Records provided —
════════
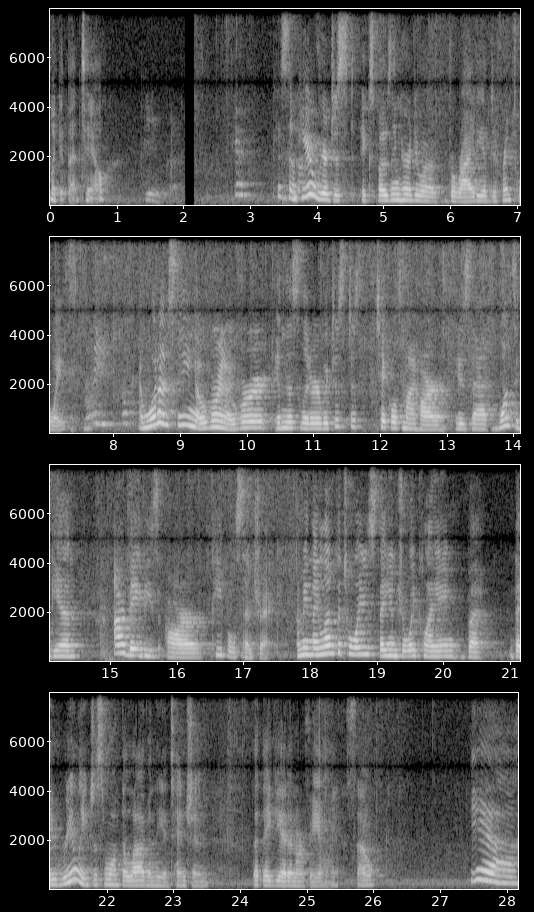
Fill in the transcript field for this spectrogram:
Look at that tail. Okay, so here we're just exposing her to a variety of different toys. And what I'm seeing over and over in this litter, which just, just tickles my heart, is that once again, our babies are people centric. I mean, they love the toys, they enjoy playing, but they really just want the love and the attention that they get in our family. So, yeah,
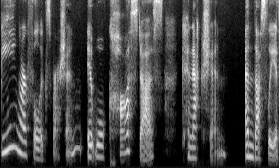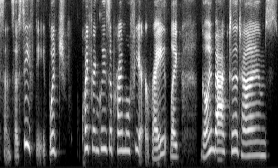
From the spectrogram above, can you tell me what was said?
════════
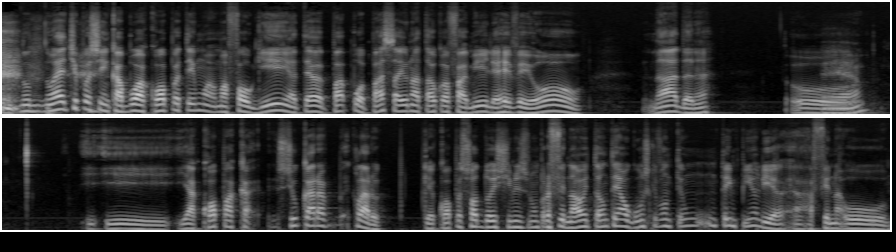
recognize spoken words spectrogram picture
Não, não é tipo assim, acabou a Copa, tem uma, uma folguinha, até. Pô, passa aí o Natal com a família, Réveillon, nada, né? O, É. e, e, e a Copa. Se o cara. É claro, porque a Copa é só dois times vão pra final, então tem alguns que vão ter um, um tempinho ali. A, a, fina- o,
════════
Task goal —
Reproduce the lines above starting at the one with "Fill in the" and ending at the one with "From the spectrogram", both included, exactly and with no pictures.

Answer to the problem —
Fill in the transcript field for this spectrogram:
Look at that tail. Okay, so here we're just exposing her to a variety of different toys. And what I'm seeing over and over in this litter, which just, just tickles my heart, is that once again, our babies are people centric. I mean, they love the toys, they enjoy playing, but they really just want the love and the attention that they get in our family. So, yeah,
From the spectrogram above, can you tell me what was said?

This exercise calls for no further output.